The last time Katie Harkin embarked on a tour, it was with Cumbrian falsetto extraordinaires Wild Beasts, as an auxillary keyboardist. Although it may have been have been a strange experience to see Harkin on the side of the stage, it seems like it was an experiment that paid positive dividends. For this year, Harkin’s band Sky Larkin have roared back with one of the year’s best albums in Motto.
Not that producing great albums is any rarity for Sky Larkin – their previous records The Golden Spike and Kaleide were great examples of powerful guitar pop – but Motto has a focus and energy that’s quite staggering to behold. Although the new record was recorded with the help of Nile Marr and Sam Pryor, for their new range of live shows, the band have resorted back to a trio: Harkin and drummer Nestor Matthews being joined by bassist Michael Matthews (no relation, although as Harkin points out onstage, “who’d believe that?” – they do look remarkably similar).

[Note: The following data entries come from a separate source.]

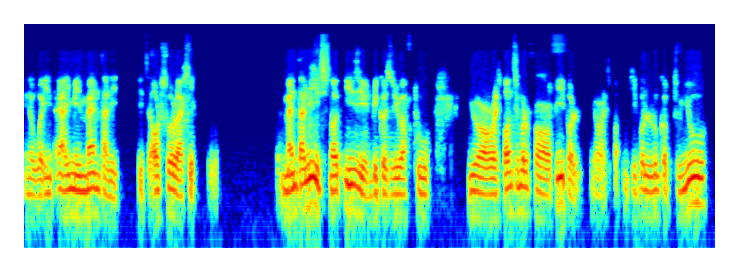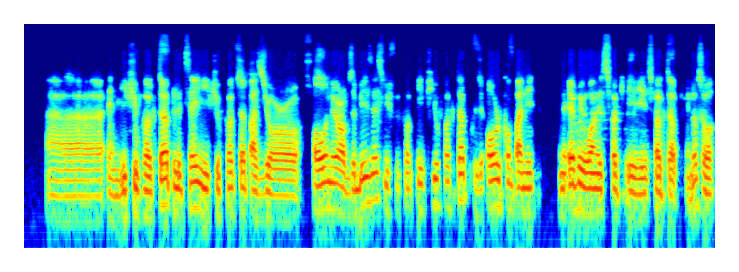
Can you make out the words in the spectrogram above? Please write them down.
in a way, I mean, mentally, it's also like mentally, it's not easy because you have to. You are responsible for people. Your people look up to you. Uh, and if you fucked up, let's say if you fucked up as your owner of the business, if you if you fucked up, the whole company and everyone is fucked is fucked up. You know, so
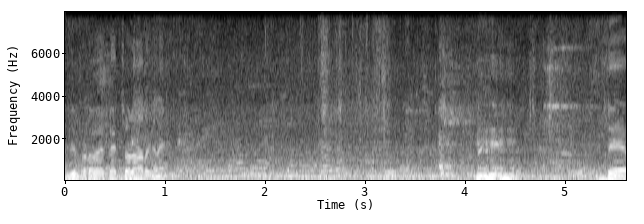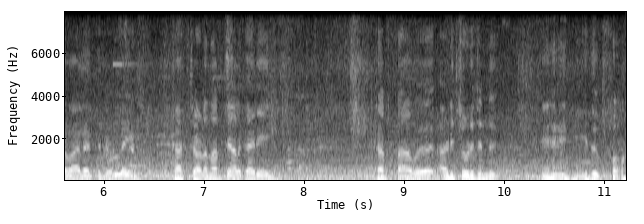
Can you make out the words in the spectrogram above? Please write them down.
ഇതിവിടെ കച്ചവടം നടക്കണേ. ദേവാലയത്തിലുള്ള കച്ചവടം നടത്തിയ ആൾക്കാരേ കർത്താവ് അടിച്ചോടിച്ചിട്ടുണ്ട്. ഇതിപ്പോൾ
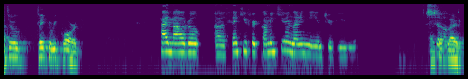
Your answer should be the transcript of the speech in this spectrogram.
to click record. Hi, Mauro. Uh, thank you for coming here and letting me interview you. It's a pleasure.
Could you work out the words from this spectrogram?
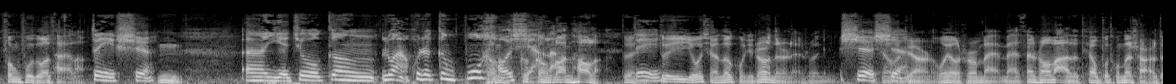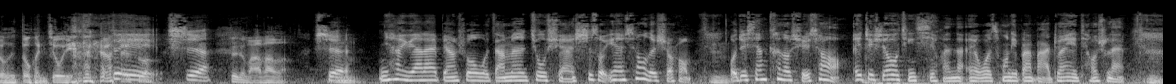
丰富多彩了。对是，嗯，呃，也就更乱或者更不好选更更。乱套了。对，对对于有选择恐惧症的人来说，是是，这样的，我有时候买买三双袜子，挑不同的色儿，都都很纠结对，是这就麻烦了。是。嗯你看，原来比方说我咱们就选十所院校的时候，嗯我就先看到学校，哎，这学校我挺喜欢的，哎，我从里边把专业挑出来。嗯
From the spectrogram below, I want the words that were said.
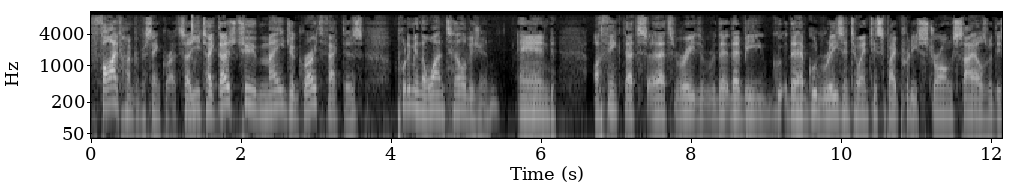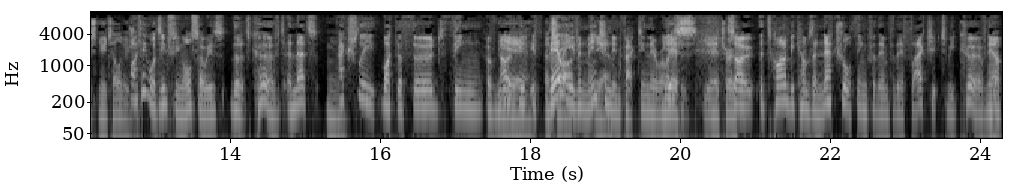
500% growth. So you take those two major growth factors, put them in the one television, and I think that's uh, that's re- that- that'd be they'd have good reason to anticipate pretty strong sales with this new television. I think what's interesting also is that it's curved, and that's mm. actually like the third thing of note. Yeah, if, barely right. even mentioned, Yeah. in fact, in their releases. Yes, yeah, true. So it kind of becomes a natural thing for them for their flagship to be curved. Now,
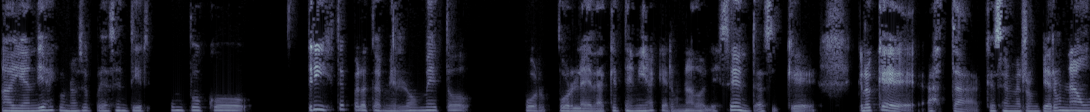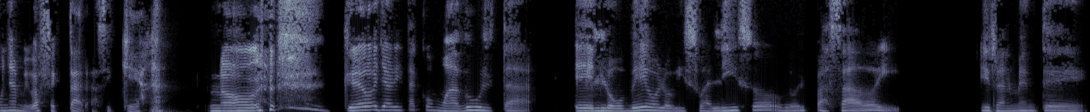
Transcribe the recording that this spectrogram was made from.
Habían días que uno se puede sentir un poco triste, pero también lo meto por, por la edad que tenía, que era un adolescente. Así que creo que hasta que se me rompiera una uña me iba a afectar. Así que no, creo ya ahorita como adulta eh, lo veo, lo visualizo, veo el pasado y, y realmente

Although the bassist is a new addition, it’s remarkable how quickly the new trio have settled into playing together – they make for quite the spectacle onstage, with Katie being the reserved if enthusiastic leader, Nestor bashing his drums with his sweatband becoming ever more soaked, and Michael bouncing up and down on his toes. Not to mention the almighty racket the trio make – as soon as old favourite Still Windmills kicks off the set, it’s astonishing to note just how noisy three people and their instruments can be.
The new material is weaved seamlessly into their set, with Loom already sounding like a future classic – loud, insanely catchy and, with lyrics regarding a bereavement, possessing a surprisingly affecting poignancy. Even better is the terrific Newsworthy which canters out of the tracks at 100mph and never lets up – Harkin’s cry of “the cacophony’s coming for me” sounding as celebratory as it does portentous.
Yet in the live setting, some of the more overlooked album tracks come alive. On Motto, one of the few tracks that seems to meander a bit is Frozen Summer, but on stage it serves as a welcome, languid break from the frenzied pogoing. Between songs, Harkin makes for a confident and likeable presence, revealing that the band’s new album was written in Attercliffe (one of the less salubrious areas of Sheffield), singing the praises of the city and playing the guitar with such force that she manages to snap two guitar strings during Brave Dodo – and, rather impressively, stops the song in mid-flow, swaps guitars, and picks up from exactly where she left off.
With an hour-long set-list of just 12 songs, it would be easy to moan about any omissions – early favourite Pica, or Motto’s standout song Italics for example – although an unexpected cover version of X-Ray Spex‘s The Day The World Turned Day-Glo was a nice surprise, and sounded almost like a Sky Larkin original. Yet as they tear through a blistering version of Motto to end the set, it’s just impossible not to think that this is a band who should be far more famous than they actually are.